- Task material -
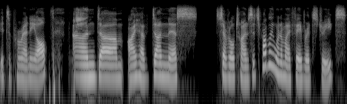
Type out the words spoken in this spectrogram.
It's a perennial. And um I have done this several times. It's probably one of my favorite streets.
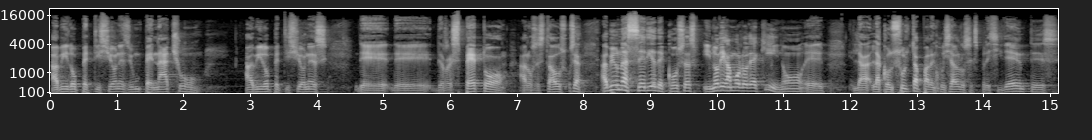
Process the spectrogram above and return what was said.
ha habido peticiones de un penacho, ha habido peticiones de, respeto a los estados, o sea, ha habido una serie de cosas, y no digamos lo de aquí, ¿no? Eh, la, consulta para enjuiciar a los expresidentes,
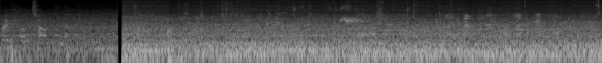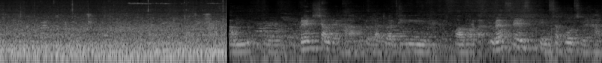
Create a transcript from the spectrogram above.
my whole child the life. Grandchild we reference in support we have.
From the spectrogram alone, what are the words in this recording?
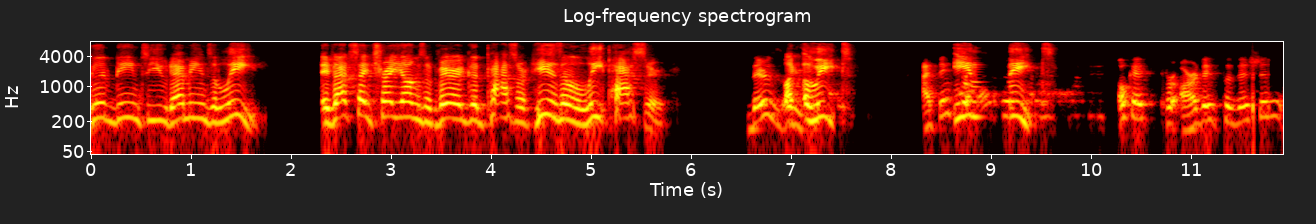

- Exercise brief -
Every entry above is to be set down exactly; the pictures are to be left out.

- Written solution -
Type out the words spoken in this spectrogram.
It's a perennial. And um I have done this several times. It's probably one of my favorite streets.
Process the spectrogram above and return what was said.
ha habido peticiones de un penacho, ha habido peticiones de, respeto a los estados, o sea, ha habido una serie de cosas, y no digamos lo de aquí, ¿no? Eh, la, consulta para enjuiciar a los expresidentes,
Create a transcript from the spectrogram above.
my whole child the life. Grandchild we reference in support we have.
From the spectrogram alone, what are the words in this recording?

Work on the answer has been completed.